A Red Data Book species. Macchabé Forest Road, 2 (25/12), the first in with a mixed feeding flock at the intersection signposted to the "kiosk", and the second seen flying over high, about 1 km further down the track to the kiosk. [A typical Coracina Cuckooshrike, (body c16 cm), completely pale grey, the _ with a dark line through the eye].

Indian Myna Acridotheres tristis
On Mauritius, common (24-25/12) in towns and villages.

Réunion Paradise Flycatcher Terpsiphone bourbonnensis
On Réunion, 1 immature (26/12) La Roche Ecrite kept low in natural scrub along the trail. Does occur on Mauritius, but rare there. [A typical Terpsiphone flycatcher, and the only paradise-flycatcher on either island].

Réunion Stonechat Saxicola tectes
On Réunion, 20+ (26/12) La Roche Ecrite, and along the road to St. Dennis down to an altitude of 600 m. [Similar to, but smaller than, the European Stonechat Saxicola torquata].

Mascarene Swallow Phedina borbonica
On Mauritius, 2 (24/12) and 1 (25/12) Basin Blanc. [Species illustrated in Birds of Madagascar].

Red-whiskered Bulbul Pycnonotus jocosus
On Mauritius, very common, 100s daily, (24-25/12) in all habitats.

Mauritius Bulbul Hypsipetes olivaceus
A Red Data Book species. On Mauritius, 2 (24/12), and 3 (25/12) Basin Blanc in scrub along the road. [A typical Hypsipetes bulbul. Large, blackish-grey, with an orange bill].

Réunion Bulbul Hypsipetes borbonicus
On Réunion, 4+ (26/12) La Roche Ecrite. [A typical Hypsipetes bulbul. Large, blackish-grey, with an orange bill, and a pale eye which differentiates it from the very similar Mauritius Bulbul].

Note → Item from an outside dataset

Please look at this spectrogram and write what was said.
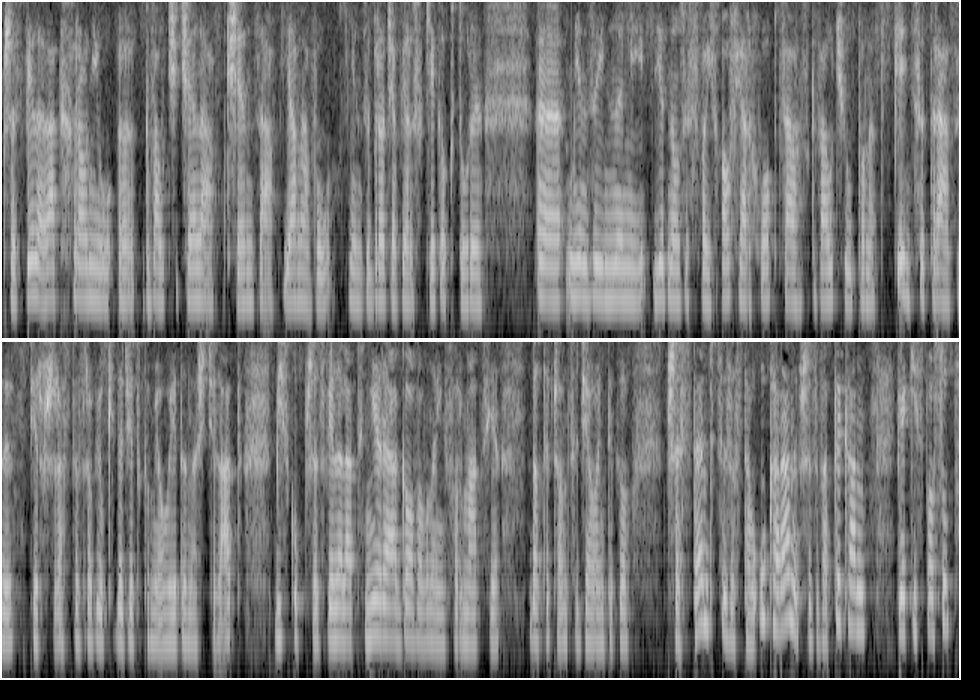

Mauritius Olive White-Eye Zosterops olivacea
A Red Data Book species. Endangered. On Mauritius, 1 (24/12) Basin Blanc, seen against the light, and 1 (25/12) in the same area seen very well. [A typical white-eye, with a fairly long, decurved bill. The only olive-green white-eye on Mauritius. Has a prominent white eye-ring].

Réunion Olive White-Eye Zosterops chloronothus
On Réunion, 3 (26/12) La Roche Ecrite. [Similar to the Mauritius Olive White-eye, but bill shorter. The only olive-green white-eye on Réunion.

Mauritius Grey White-Eye Zosterops mauritiana
On Mauritius, common (24-25/12) Basin Blanc in natural vegetation, with 50+ daily. [A small, greyish, typical Zosterops white-eye, but has no obvious white eye-ring].

Réunion Grey White-Eye Zosterops borbonica
On Réunion, 20+ (26/12) La Roche Ecrite. [Similar to the Mauritius White-eye].

House Sparrow Passer domesticus
On Mauritius, common (24-25/12).

Common Waxbill Estrilda estrilda
On Mauritius, 30+ (24-25/12).

Madagascar Fody Foudia madagascariensis
On Mauritius, very common (24-25/12) in all habitats. [Species illustrated in Birds of Madagascar].

Mauritius Fody Foudia rubra
A Red Data Book species. On Mauritius, 1 (24/12), and 2 (25/12) Basin Blanc. Endangered, with only 35-45 pairs remaining, which are being predated by introduced monkeys. Unless tentative plans to relocate some of the few remain birds to Réunion, where predation by introduced mammals is not a the threat. [Differs from the Madagascar Fody in having a brown lower breast and belly, which contrasts strongly with the scarlet head and upper breast. The call is very distinctive, an emphatic 'tic tic', uttered both perched and in flight].

Yellow-fronted Canary Serinus mozambicus
On Mauritius, 2 (24/12) Basin Blanc.